SOURCE MATERIAL Block Start
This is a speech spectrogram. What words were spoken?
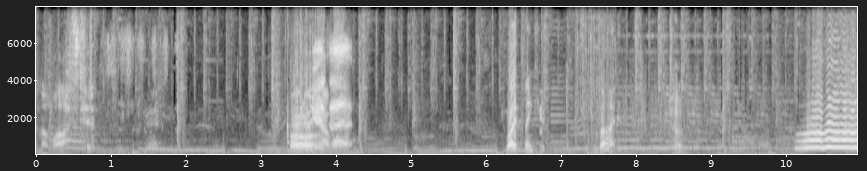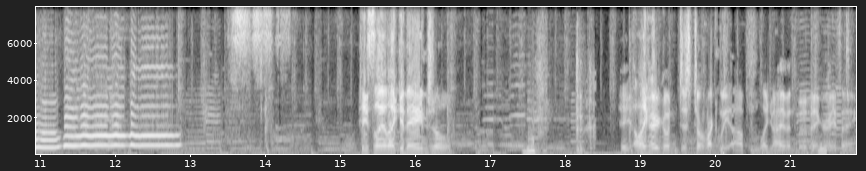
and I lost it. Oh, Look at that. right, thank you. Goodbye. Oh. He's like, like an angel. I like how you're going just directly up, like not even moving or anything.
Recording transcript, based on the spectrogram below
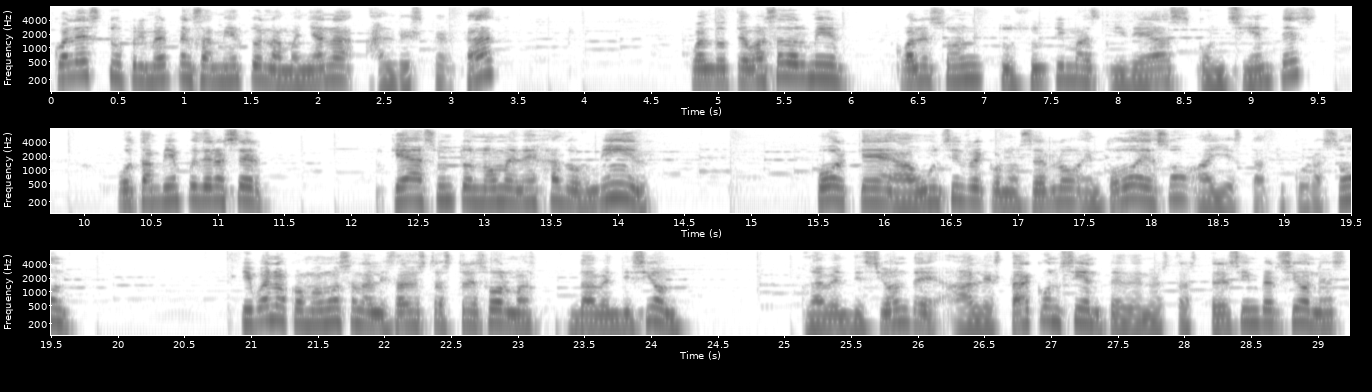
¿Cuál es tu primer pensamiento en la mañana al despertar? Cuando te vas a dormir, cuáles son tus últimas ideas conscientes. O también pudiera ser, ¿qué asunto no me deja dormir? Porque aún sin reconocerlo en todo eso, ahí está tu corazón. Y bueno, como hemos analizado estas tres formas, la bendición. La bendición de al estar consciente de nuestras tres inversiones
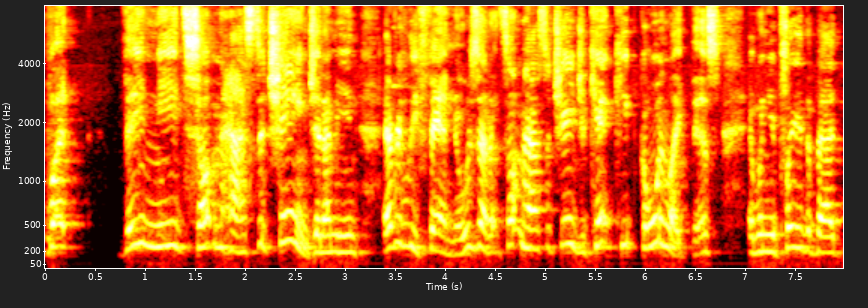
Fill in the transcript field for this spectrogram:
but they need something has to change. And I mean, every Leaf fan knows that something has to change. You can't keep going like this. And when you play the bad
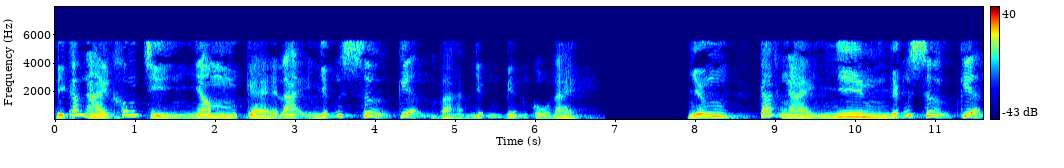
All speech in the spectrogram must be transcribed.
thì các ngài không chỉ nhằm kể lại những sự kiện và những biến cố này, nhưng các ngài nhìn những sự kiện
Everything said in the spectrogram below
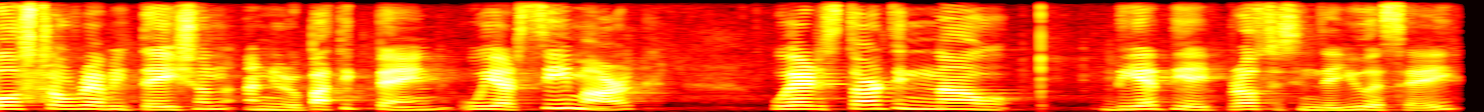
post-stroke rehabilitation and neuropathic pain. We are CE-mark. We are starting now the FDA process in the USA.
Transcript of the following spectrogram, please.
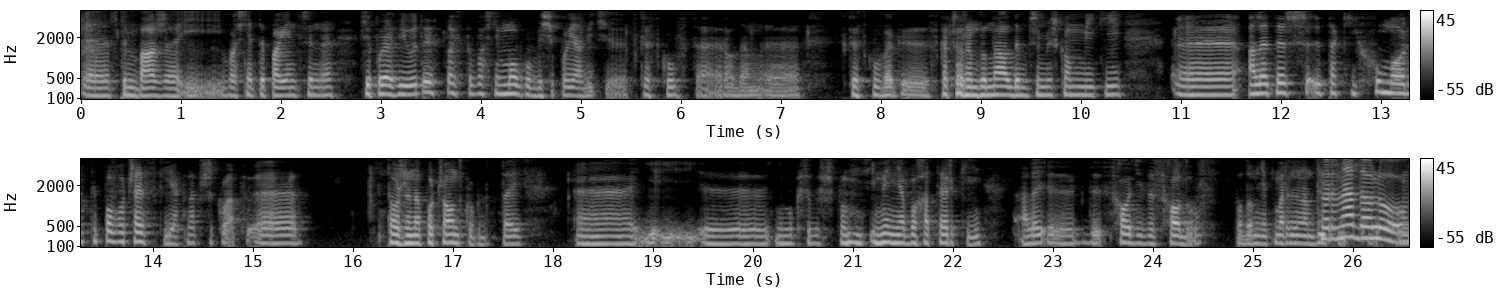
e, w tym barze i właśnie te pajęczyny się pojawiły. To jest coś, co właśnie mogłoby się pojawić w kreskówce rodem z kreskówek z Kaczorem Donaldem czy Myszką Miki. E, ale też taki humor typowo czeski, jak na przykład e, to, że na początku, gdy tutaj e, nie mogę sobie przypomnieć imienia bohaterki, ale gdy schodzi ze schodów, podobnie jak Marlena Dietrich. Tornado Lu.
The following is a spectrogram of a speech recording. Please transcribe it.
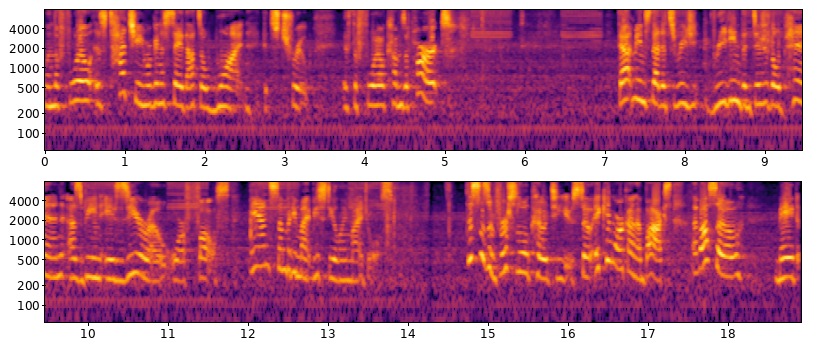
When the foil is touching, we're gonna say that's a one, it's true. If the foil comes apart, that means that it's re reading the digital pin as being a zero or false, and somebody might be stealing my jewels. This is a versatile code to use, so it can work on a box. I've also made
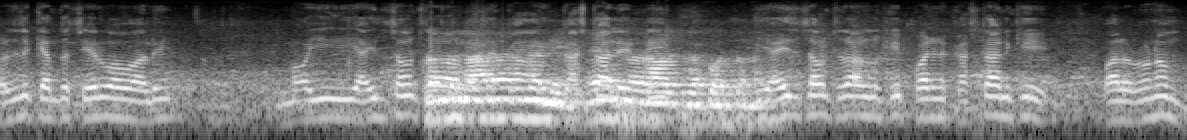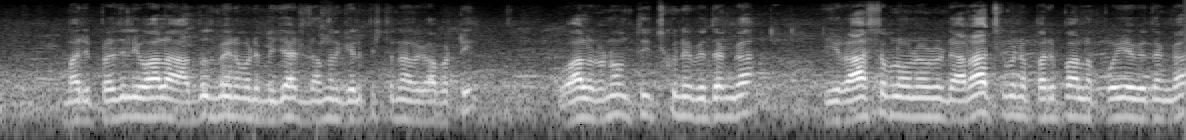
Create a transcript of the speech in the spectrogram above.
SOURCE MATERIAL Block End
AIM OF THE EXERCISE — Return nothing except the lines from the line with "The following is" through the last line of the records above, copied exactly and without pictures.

SOLUTION —
The following is a spectrogram of a speech recording. Please transcribe it.
When the foil is touching, we're gonna say that's a one, it's true. If the foil comes apart, that means that it's re reading the digital pin as being a zero or false, and somebody might be stealing my jewels. This is a versatile code to use, so it can work on a box. I've also made
Create a transcript of the speech in the spectrogram above.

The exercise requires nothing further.